These stories about cars may all sound superficial and trivial, but the transportation challenges I had growing up were just the tip of the iceberg. They were really symptoms of something much larger and worse going on in the background.
After completing second grade in public school, I was enrolled in a private school for third grade. Strangely, although my mom refused to let my brother and I have any real relationship with our Nanny and Papa, she had no problem asking them to pay for my private school tuition.
Third grade would be my last time in a formal classroom setting with other kids. From fourth grade until twelfth grade I would end up being homeschooled.
The overprotective and overbearing apron-strings were about to get a whole lot shorter and tighter. My homeschooling simply became a means an excuse through which she could have a near constant presence and exercise complete control.
Monologue: For the next nine years, I’d end up being a prisoner in my own home; constantly and unceasingly connected to a mother who was wrestling with her own mental and emotional issues, for which she refused to get any help.
This was a turning point for me. Slowly, I stopped looking at my mom as ‘mom’; she simply became ‘mother’…a word that, for years, I mentally and emotionally related to the word ‘smother’…because through her broad range of strong dysfunction, she tried to smother so much of my individuality, independence, and purpose.

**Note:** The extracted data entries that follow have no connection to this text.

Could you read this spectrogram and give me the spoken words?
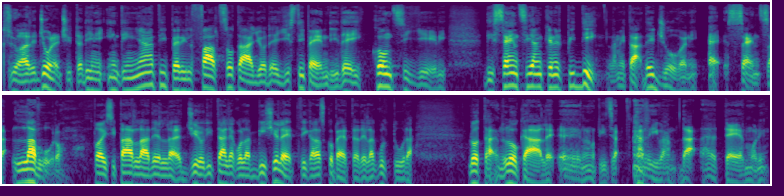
sulla regione cittadini indignati per il falso taglio degli stipendi dei consiglieri. Dissensi anche nel PD, la metà dei giovani è senza lavoro. Poi si parla del Giro d'Italia con la bici elettrica, la scoperta della cultura locale. Eh, la notizia arriva da eh, Termoli.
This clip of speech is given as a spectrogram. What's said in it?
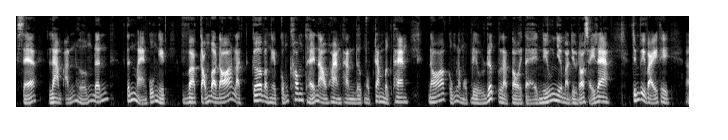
sẽ làm ảnh hưởng đến tính mạng của nghiệp và cộng vào đó là cơ và nghiệp cũng không thể nào hoàn thành được 100 bậc thang. Đó cũng là một điều rất là tồi tệ nếu như mà điều đó xảy ra. Chính vì vậy thì uh,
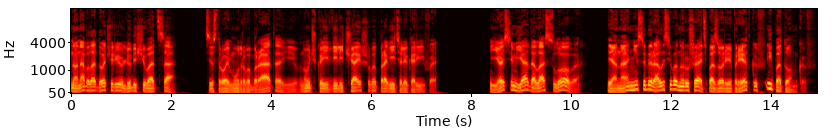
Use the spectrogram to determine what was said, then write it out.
но она была дочерью любящего отца, сестрой мудрого брата и внучкой величайшего правителя Карифа. Ее семья дала слово, и она не собиралась его нарушать позорие предков и потомков.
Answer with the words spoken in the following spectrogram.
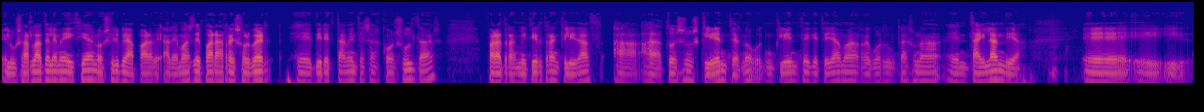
el usar la telemedicina nos sirve, además de para resolver eh, directamente esas consultas, para transmitir tranquilidad a, a, todos esos clientes, ¿no? un cliente que te llama, recuerdo un caso una, en Tailandia, eh, y, y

My mother was becoming more obsessive, controlling, oppressive and abusive. She started to become emotionally codependent on me; while at the same time, her increased emotional instability, paranoia, religious zealousness, and extremism took on a life of their own.
Although we actively attended several wonderful church fellowships, she would covertly begin to demonstrate obsessive and religious zealot behavior; all of which were on the fringe of cultish.
I would end up having to suffer beatings which lasted for hours and endure late-night inquisitions until dawn. The graphic and chilling details would become an unseen and shameful dark side of my childhood, which no one else in our neighborhood or church community would know about…